## Task goal
Skip the pictures and give back the rest of the listing exactly.

## Source information
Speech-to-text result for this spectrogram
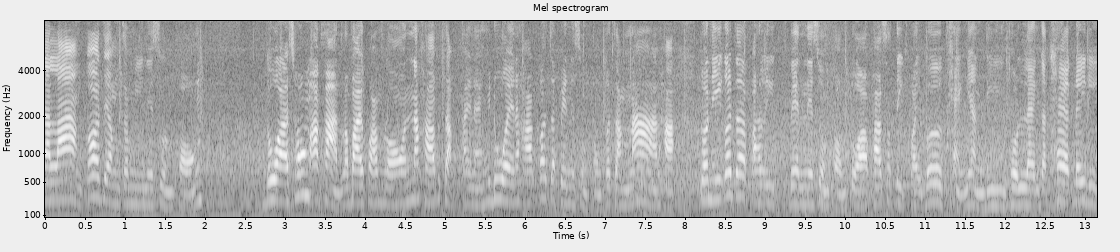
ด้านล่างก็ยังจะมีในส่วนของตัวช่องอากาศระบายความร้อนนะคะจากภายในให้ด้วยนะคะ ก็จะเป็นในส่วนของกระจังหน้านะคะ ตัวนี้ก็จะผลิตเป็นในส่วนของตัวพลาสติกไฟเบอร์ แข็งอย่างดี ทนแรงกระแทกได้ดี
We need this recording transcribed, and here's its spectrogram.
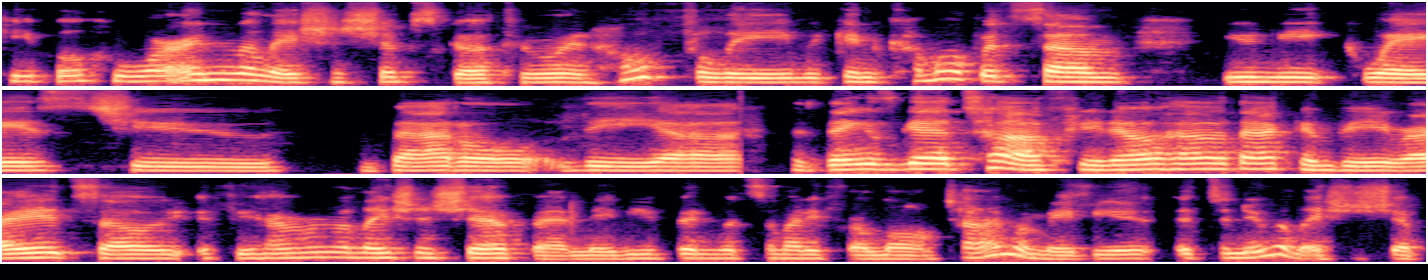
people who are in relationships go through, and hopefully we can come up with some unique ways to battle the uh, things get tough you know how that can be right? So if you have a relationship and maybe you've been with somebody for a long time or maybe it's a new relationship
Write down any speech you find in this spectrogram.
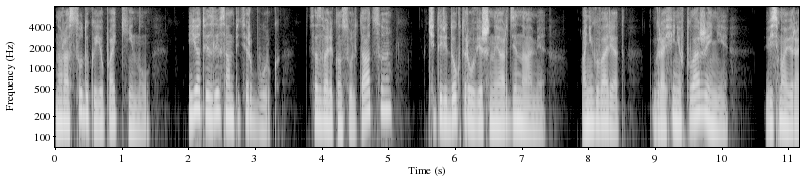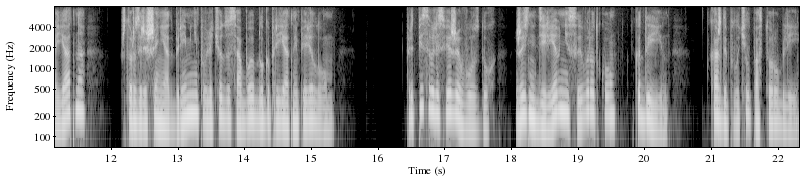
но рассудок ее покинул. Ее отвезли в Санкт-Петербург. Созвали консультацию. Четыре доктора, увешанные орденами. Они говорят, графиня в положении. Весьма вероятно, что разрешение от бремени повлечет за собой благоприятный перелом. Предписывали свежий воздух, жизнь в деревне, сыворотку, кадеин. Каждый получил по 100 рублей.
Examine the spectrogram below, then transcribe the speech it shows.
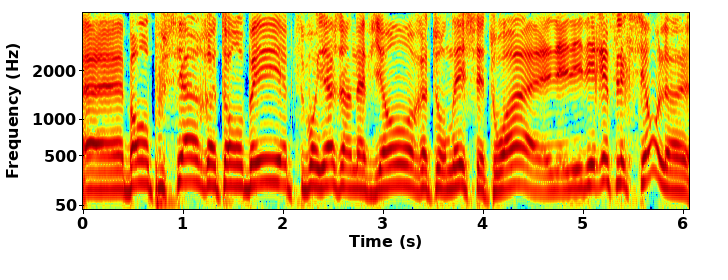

## Answer to the problem
Speech-to-text result for this spectrogram
ด้านล่างก็ยังจะมีในส่วนของตัวช่องอากาศระบายความร้อนนะคะจากภายในให้ด้วยนะคะ ก็จะเป็นในส่วนของกระจังหน้านะคะ ตัวนี้ก็จะผลิตเป็นในส่วนของตัวพลาสติกไฟเบอร์ แข็งอย่างดี ทนแรงกระแทกได้ดี
We need this recording transcribed, and here's its spectrogram.
people who are in relationships go through, and hopefully we can come up with some unique ways to battle the uh, things get tough you know how that can be right? So if you have a relationship and maybe you've been with somebody for a long time or maybe it's a new relationship
Write down any speech you find in this spectrogram.
но рассудок ее покинул. Ее отвезли в Санкт-Петербург. Созвали консультацию. Четыре доктора, увешанные орденами. Они говорят, графиня в положении. Весьма вероятно, что разрешение от бремени повлечет за собой благоприятный перелом. Предписывали свежий воздух, жизнь в деревне, сыворотку, кадеин. Каждый получил по 100 рублей.
Examine the spectrogram below, then transcribe the speech it shows.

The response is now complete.